Oral argument: Dec. 7, 2011
Appealed from: Montana Supreme Court (Mar. 30, 2010)
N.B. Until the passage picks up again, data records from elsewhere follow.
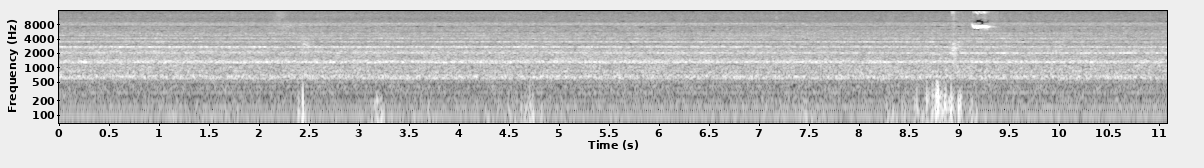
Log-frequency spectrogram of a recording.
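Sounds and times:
air pump humming: 0:07.2 - 0:09.7.

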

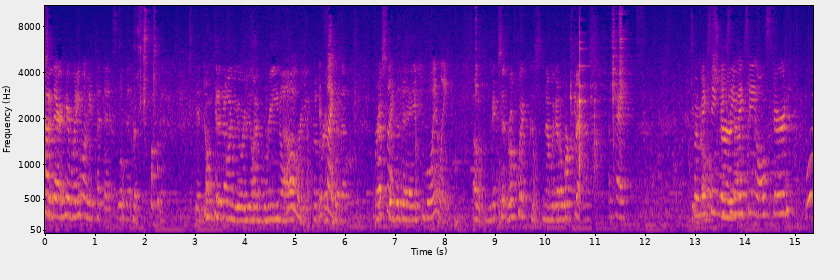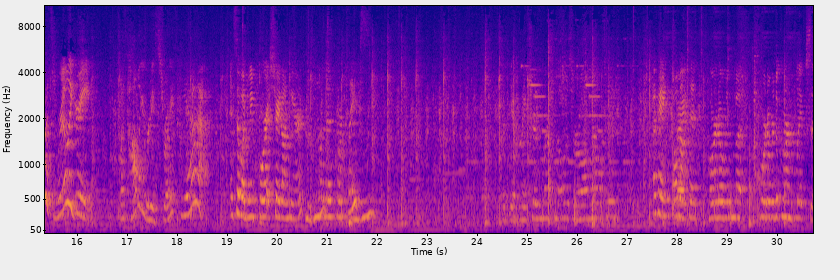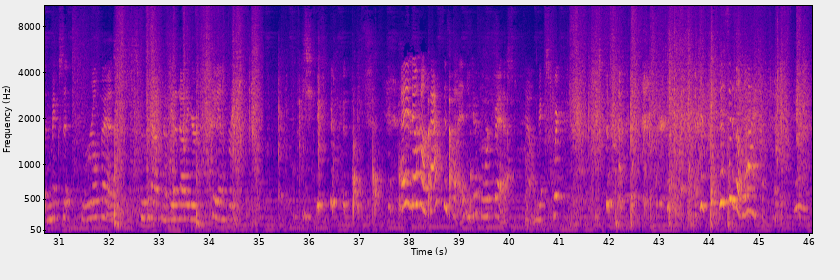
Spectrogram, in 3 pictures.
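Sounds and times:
wooden spoon stirring in saucepan: 0:15.8 - 0:35.5, 0:40.7 - 0:46.0
wooden spoon stirring cereal: 0:30.9 - 0:35.1, 0:40.8 - 0:46.0
person laughing: 0:35.9 - 0:37.8, 0:41.7 - 0:44.0.

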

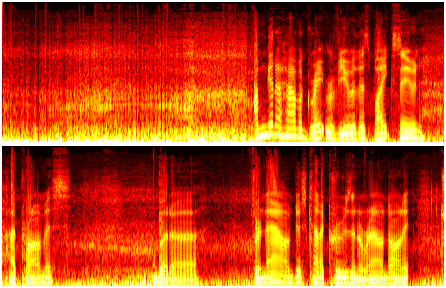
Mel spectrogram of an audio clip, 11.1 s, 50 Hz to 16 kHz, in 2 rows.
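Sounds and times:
wind rush on microphone: 0:00.0 - 0:03.2
motorcycle engine under throttle: 0:00.0 - 0:11.0.

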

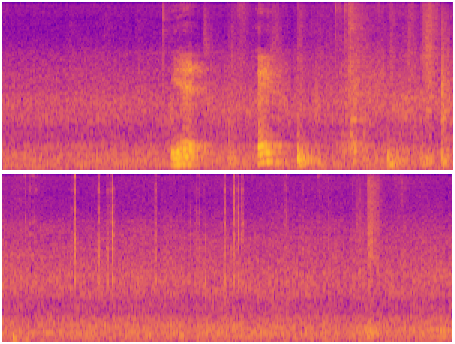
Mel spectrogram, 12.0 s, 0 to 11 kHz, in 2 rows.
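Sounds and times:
low steady hum: 0:00.0 - 0:12.0
handling noises: 0:04.0 - 0:06.5.

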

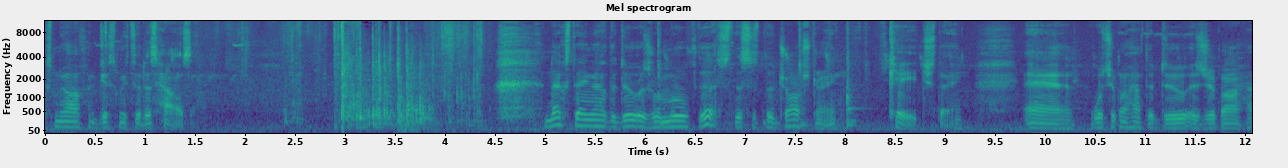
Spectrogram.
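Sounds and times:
objects rattling and rustling: 0:02.3 - 0:04.6.

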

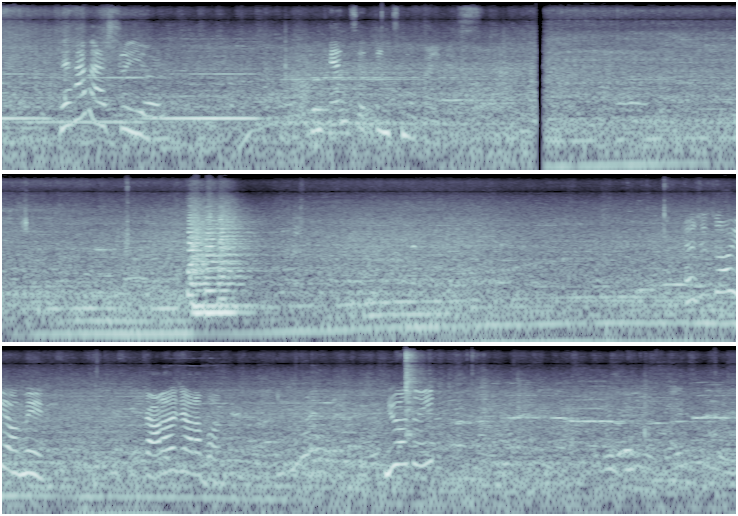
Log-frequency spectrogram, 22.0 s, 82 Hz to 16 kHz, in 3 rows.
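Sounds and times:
street traffic rumble: 0:00.0 - 0:22.0
car horn honk: 0:09.2 - 0:10.2.

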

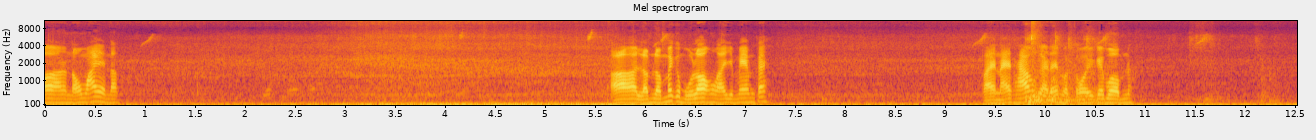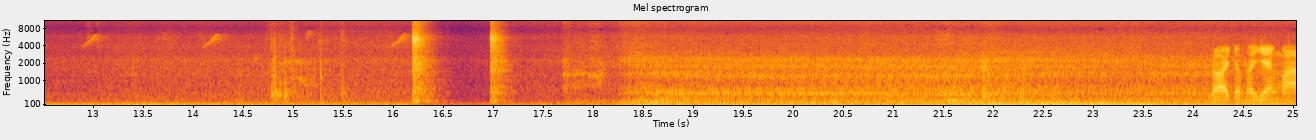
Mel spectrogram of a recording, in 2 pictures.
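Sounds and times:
excavator diesel engine idling: 0:00.0 - 0:18.1, 0:18.8 - 0:25.0.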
After a lawsuit against hydroelectric company PPL Montana was dismissed in federal court, PPL Montana sought a declaratory judgment in state court to determine the ownership of riverbeds along three Montana rivers. The State of Montana asserted that it owned the riverbeds under the equal footing doctrine, and sought compensation for PPL Montana’s use of the land. The Montana Supreme Court affirmed the lower court’s grant of summary judgment to Montana, holding that the State of Montana owned the riverbeds and that PPL Montana owed the State of Montana $40,956,180. The issue of title largely turns upon whether the river is “navigable.” PPL Montana argues that navigability for title purposes should be determined by looking at individual segments of rivers and the actual commercial use of rivers at the time statehood was obtained. Montana contends that the proper navigability test is the susceptibility of travel through longer river stretches, which can be informed by current uses. The Supreme Court’s decision may affect rivers’ public benefits and the reliance interests of riverbed owners.